A stage 2 prostate cancer diagnosis can only be made after a number of tests have been given. Such tests may include:
A Needle Biopsy : a needle is inserted into the seminal vesicles, which are glands connected to the prostate, and a sample of fluid is taken. This sample is then analyzed using a microscope. If a certain level of cancerous cells are found and the cancer is still localized to the prostate, a diagnosis of second stage prostate cancer may be made.
Imaging Tests: MRI or CT scans determine whether tumors are present and the cancer has spread.
Digital Rectal Examination: a finger is inserted in the rectum to feel for any abnormalities of the prostate area.
PSA Test: prostate-specific antigen is a protein created in the prostate gland and found in the blood. Higher levels of PSA may indicate prostate cancer .
Gleason Test: the Gleason grading system assesses how aggressive a cancer is. The arrangement of cancer cells are examined underneath a microscope and patterns of cells are graded.
After the relevant tests have been taken, prostate cancer can be staged using a four stage system.

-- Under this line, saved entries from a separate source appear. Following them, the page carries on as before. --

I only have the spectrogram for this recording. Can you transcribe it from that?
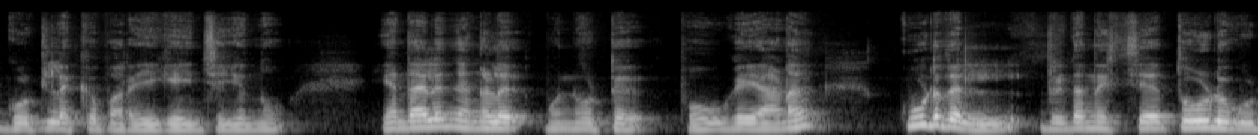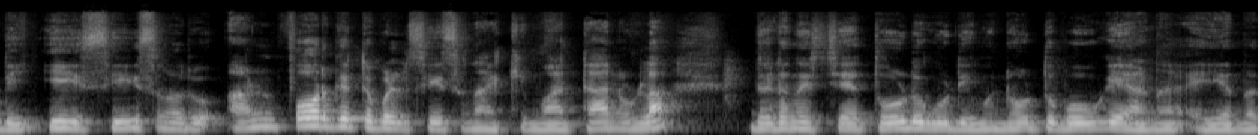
ഗുഡ് ലക്ക് പറയുകയും ചെയ്യുന്നു. എന്തായാലും ഞങ്ങൾ മുന്നോട്ട് പോവുകയാണ്. കൂടുതൽ ദൃഢനിശ്ചയത്തോടുകൂടി ഈ സീസൺ ഒരു അൺഫോർഗറ്റബിൾ സീസണാക്കി മാറ്റാനുള്ള ദൃഢനിശ്ചയത്തോടുകൂടി മുന്നോട്ട് പോവുകയാണ് എന്ന്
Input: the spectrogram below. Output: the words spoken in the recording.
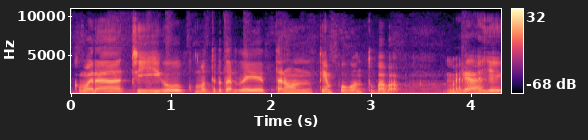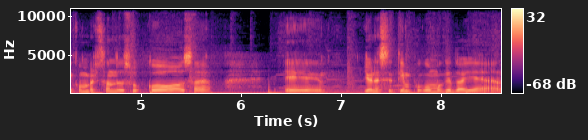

Currently, there are two main systems used to stage prostate cancer. The TNM system uses four categories 1-4 and the Whitmore-Jewett system uses four categories: A-D.